PT 109: John F. Kennedy in World War II
JFK’s heroics after his torpedo boat was hit by a Japanese destroyer helped launch his political career.
The Life of Vice-Admiral Bligh
Published in 1931, this book describes the Bounty mutiny and the rest of Bligh’s amazing career.
C-Six Ten Years as the Doctor of the QE2
A memoir from 1988 – check out the copies with two dustjackets (English and Japanese).
The Mary Celeste and Other Strange Tales of the Sea
The disappearance of the Mary Celeste’s crew in 1872 remains one of the greatest seafaring mysteries.
The Log of the Cutty Sark
Still on show in London, the Cutty Sark was the world’s last tea clipper. Contains 59 illustrations.
The Perfect Storm
Junger’s 1997 interpretation of what happened to the Andrea Gail trawler in the ‘storm of the century.’
The Voyage of the Dawn Treader
Published in 1952, the third Narnia novel sees Prince Caspian embark on a nautical quest.
The Cruel Sea
From 1951, this story of the North Atlantic convoys and their escorts became a classic.
The thriller from 1974 that culminates with the Great White pitted against the crew of the Orca.
Master and Commander
1969 saw the first Jack Aubrey novel. It became a mega-selling series.
Won the Whitbread Prize in 2000, this story features a voyage to Tasmania.
A psychological thriller featuring a memorable captain – first printing of 40,000 sold out immediately.
Captains Courageous: A Story of the Grand Banks
Published in 1897, the spoiled son of a tycoon learns some hard lessons on a fishing boat.
The Happy Return
Forester’s first Horatio Hornblower novel from 1937. First editions are scarce.
The African Queen
A classic from 1935 and yes we know the African Queen plied her trade on a river and not the sea.
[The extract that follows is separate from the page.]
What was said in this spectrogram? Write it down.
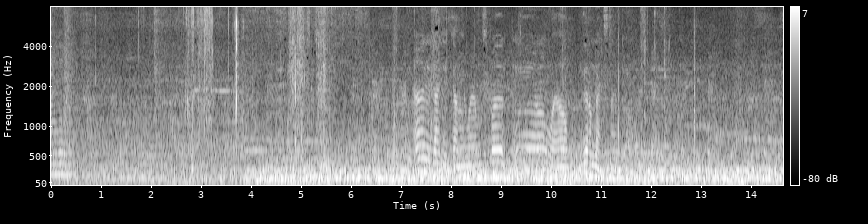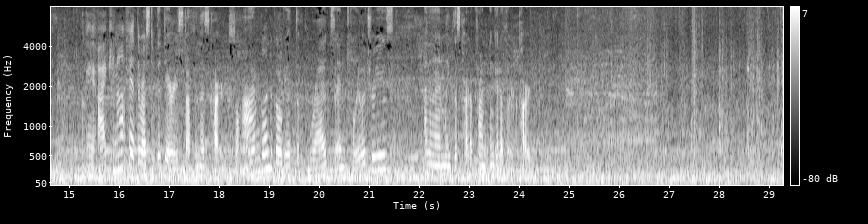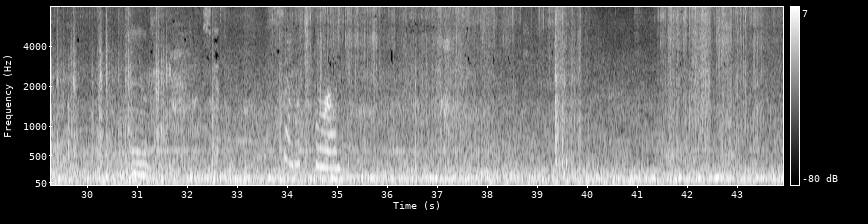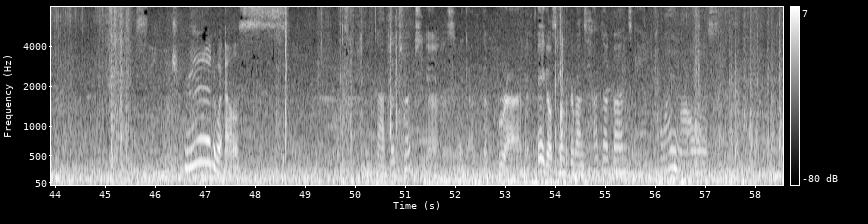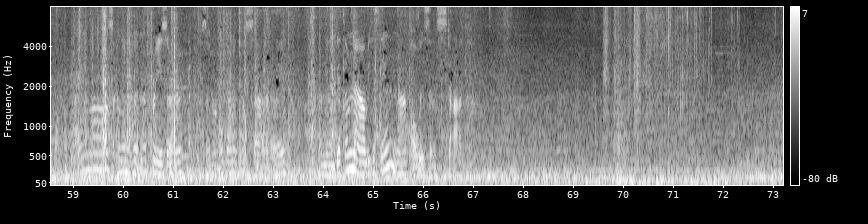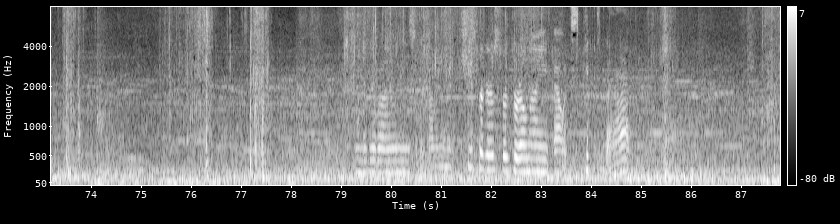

Run Silent, Run Deep
Edward L. Beach
The best submarine novel ever written. Published in 1955 and penned by a WWII commander.